In Dec. 1984, Mr. Rajiv Gandhi was appointed Prime Minister because he was the leader of the majority party (Congress I) in the Lok Sabha. If no political party gets an absolute majority in the Lok Sabha even then the President is not free to appoint anybody the Prime Minister. Under such circumstances only that person will be invited to form the Government who can seek the co-operation of the majority of members in the Lok Sabha.

After the 17th Lok Sabha election held in April-May, 2019, Sh Narender Modi was appointed as the Prime Minister.
Term of Office. The Prime Minister does not have a fixed tenure of offfice. He remains in office so long as he enjoys the support of the majority party. If the majority of members of the Lok Sabha loses confidence in the Prime Minister, he is to resign the office. On 11th April, 1997 Prime Minister H.D. Deve Gowda resigned because his resolution of vote of confidence was rejected by the majority members of the Lok Sabha.

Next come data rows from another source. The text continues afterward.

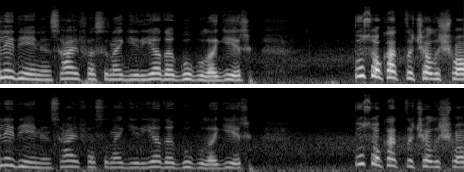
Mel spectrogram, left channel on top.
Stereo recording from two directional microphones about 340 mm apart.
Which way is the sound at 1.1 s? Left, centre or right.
Left.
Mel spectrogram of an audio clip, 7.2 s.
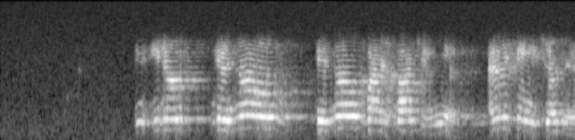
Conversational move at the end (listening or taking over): listening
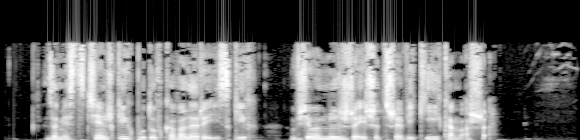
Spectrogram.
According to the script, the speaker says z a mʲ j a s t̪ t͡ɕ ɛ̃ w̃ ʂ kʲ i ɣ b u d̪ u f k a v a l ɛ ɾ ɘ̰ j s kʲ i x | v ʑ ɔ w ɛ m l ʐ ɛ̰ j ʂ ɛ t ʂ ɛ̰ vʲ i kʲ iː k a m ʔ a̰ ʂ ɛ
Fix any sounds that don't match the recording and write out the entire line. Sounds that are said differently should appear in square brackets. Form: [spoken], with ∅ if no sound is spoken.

Salary and Allowances. The Prime Minister gets the same salary and allowances which are paid to members of Parliament. He also receives a constituency allowance like other M.Ps. He is also entitled to free official residence, free travels, medical facilities, etc.

Powers And Functions Of The Prime Minister:
The Prime Minister enjoys vast powers which have made his office very important and powerful. His powers and functions are given as follows:
1. Prime Minisiter and the Cabinet:
The Prime Minister is the maker of the Cabinet. The Cabinet has no existence without the Prime Minister. He can make or unmake a Cabinet. The Cabinet performs all its functions under the control and guidance of the Prime Minister. Therefore, he is called “the keystone of the Cabinet arch” or “shining moon among the stars”. He enjoys the following powers in connection with the Cabinet:

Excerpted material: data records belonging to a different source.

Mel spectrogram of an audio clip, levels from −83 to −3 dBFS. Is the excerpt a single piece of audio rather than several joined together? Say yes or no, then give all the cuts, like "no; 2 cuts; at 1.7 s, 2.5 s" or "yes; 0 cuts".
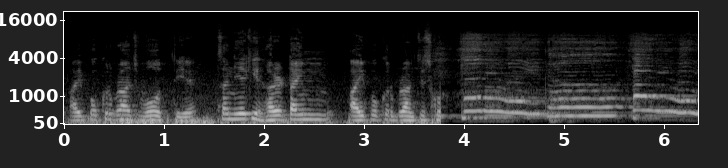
no; 2 cuts; at 1.5 s, 3.7 s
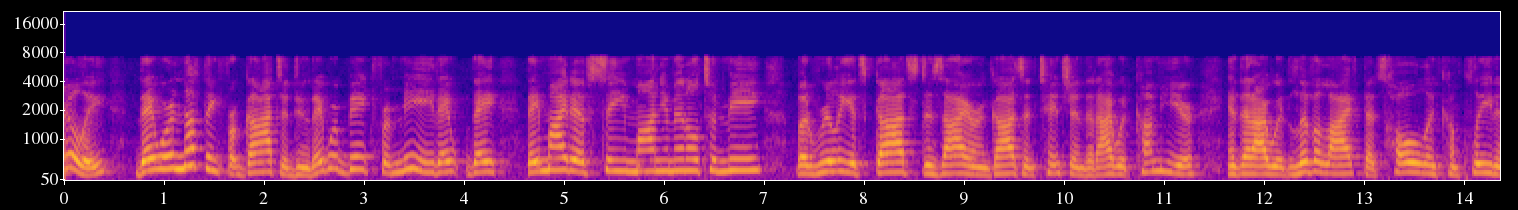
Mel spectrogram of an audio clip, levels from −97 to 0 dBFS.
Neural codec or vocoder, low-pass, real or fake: none; 7.2 kHz; real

(i) Formation of the Council of Ministers:
His first duty after assuming office is the formation of the Council of Ministers. He prepares a list of ministers according to his sweet will. He has a free hand in the selection of ministers. Nobody can be appointed a minister against the wishes of the Prime Minister. Number of Council of Ministers depends upon him. In the Constitution, 91st Amendment Act provides that the total number of ministers including the Prime Minister, shall not exceed 15% of the total number of members of the Lok Sabha. In May 2019, there were 57 members in the Council of Ministers.

(ii) Distribution of Portfolios:
The Prime Minitser distributes work among the ministers. He decides what department is to be allotted to a particular . minister. He controls the working of the departments of his ministers. If the Prime Minister is not satisfied with the working of a department, he can change the department of that minister. He distributes particular departments to ministers in such a way that they can run the departments quite efficiently. He also co-ordinates the working of different departments.

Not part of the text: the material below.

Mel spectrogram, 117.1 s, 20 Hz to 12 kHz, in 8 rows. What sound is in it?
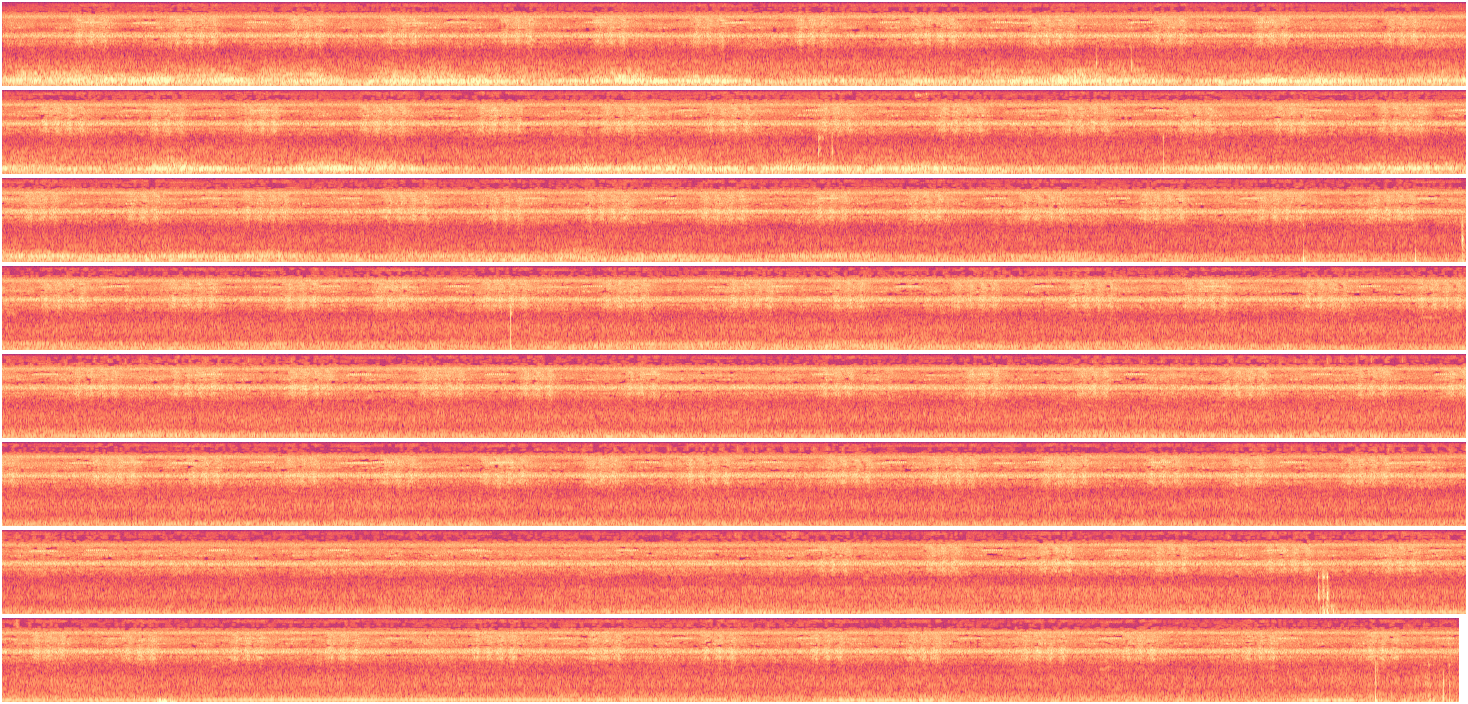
NIGHT AMB 0325
crickets, noise, road, sounds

(iii) Removal of the Minister:
The ministers remain in office during the pleasure of the Prime Minister. If the Prime Minister is not satisfied with the working of a minister or the minister does nto run the department in accordance with wishes of the Prime Minister, he can ask him to quit the office and can appoint someone else in his place. In June, 1978 Prime Minister Morarji Desai asked Home Minister Char an Singh and Mr. Raj Narayan to resign from the cabinet and Mr. Charan Singh and Raj Narayan submitted their resignations.

On 1st August, 1990 the Prime Minitser V.P. Singh sacked his Deputy Prime Minister, Mr. Devi Lai, from the Council of Ministers. On April 20, 1998 Prime Minister Vajpayee sacked Communication Minister Buta Singh because he refused to resign. The Prime Minister can make changes in the Cabinet whenever he likes. With the resignation of the Prime Minister the entire ministry falls.

(iv) Leadership of the Cabinet:
The Prime Minister is the leader of the Cabinet. The Cabinet functions under the conrol of the Prime Minister. He can call the meetings of Cabinet whenever he likes. The Prime Minister prepares the agenda of the meeting as